Submission Guidelines: Send unpublished poems in the body of an email (NO ATTACHMENTS) to nvneditor[at] No simultaneous submissions. Use "Verse News Submission" as the subject line. Send a brief bio. No payment. Authors retain all rights after 1st-time appearance here. Scroll down the right sidebar for the fine print.

Monday, May 01, 2017


by Scot Siegel

Image source: Pinterest

for Melania

One hundred days the Queen hibernates,
burrowed deep in a cavern of bark.

Every day, a star blinks on, or off,
birth of another scientist, or murderer,

and someone loses his or her job.
Every day is someone's first

at something, waking up married, burying
the dog, eating dinner alone as a widow.

Every spring, the earth gets back to work.
Queen searches for a dry place, a loft or shed,

a wedge of light between truss and stud,
someplace warm and undisclosed,

close to the source: Wood she'll strip from lap
or fence, chew and mix with saliva.

She works fast, connects petiole to rafter.
Spins the nest about the center stalk, weaves

combs for drones whose eggs take five to eight
days to incubate. Then they get to work.

Everything they do is for the Queen.
She never returns to the same nest.

Scot Siegel, Oregon poet and city planner, is the author of five books of poetry, most recently The Constellation of Extinct Stars and Other Poems (2016) and Thousands Flee California Wildflowers (2012), both from Salmon Poetry of Ireland.
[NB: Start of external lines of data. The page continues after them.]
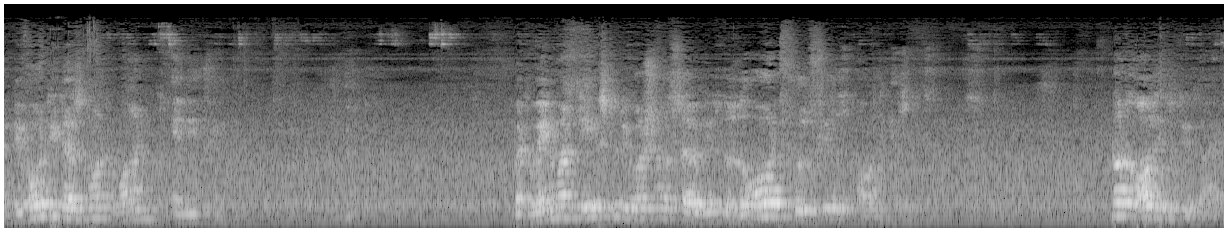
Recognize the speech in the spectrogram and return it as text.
A devotee does not want anything. But when one takes to devotional service, the Lord fulfills all his all his desires.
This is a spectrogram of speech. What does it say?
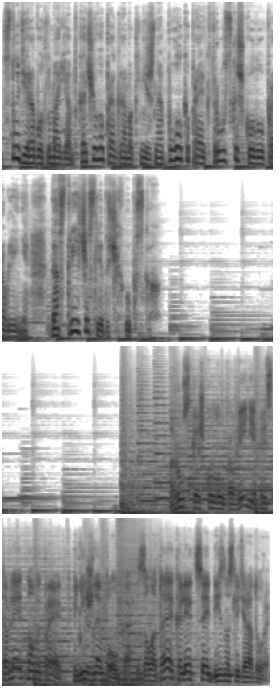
В студии работала Марьям Ткачева, программа «Книжная полка», проект Русской школы управления. До встречи в следующих выпусках. Русская школа управления представляет новый проект «Книжная полка. Золотая коллекция бизнес-литературы».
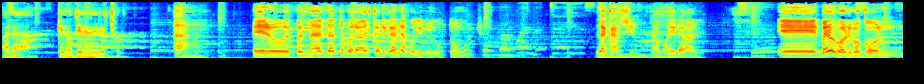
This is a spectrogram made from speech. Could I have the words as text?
para que no tiene derecho. Ah, pero después me da el dato para descargarla porque me gustó mucho la canción. Está muy agradable. Eh, bueno, volvemos con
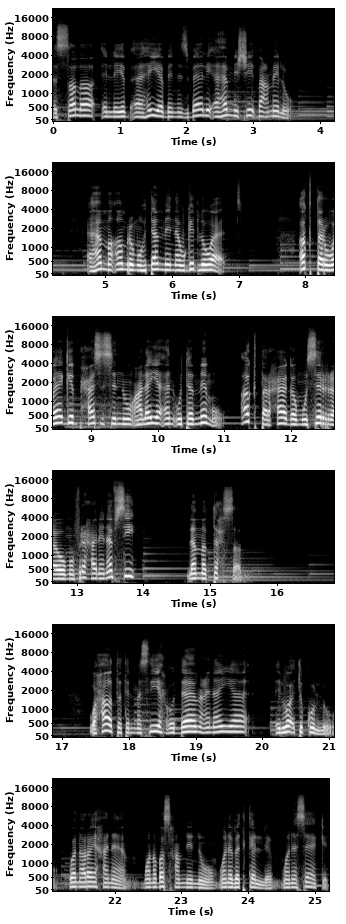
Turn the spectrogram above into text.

His poetry is part of the permanent art installation along the Portland, Oregon Light Rail Transit ‘Orange Line.’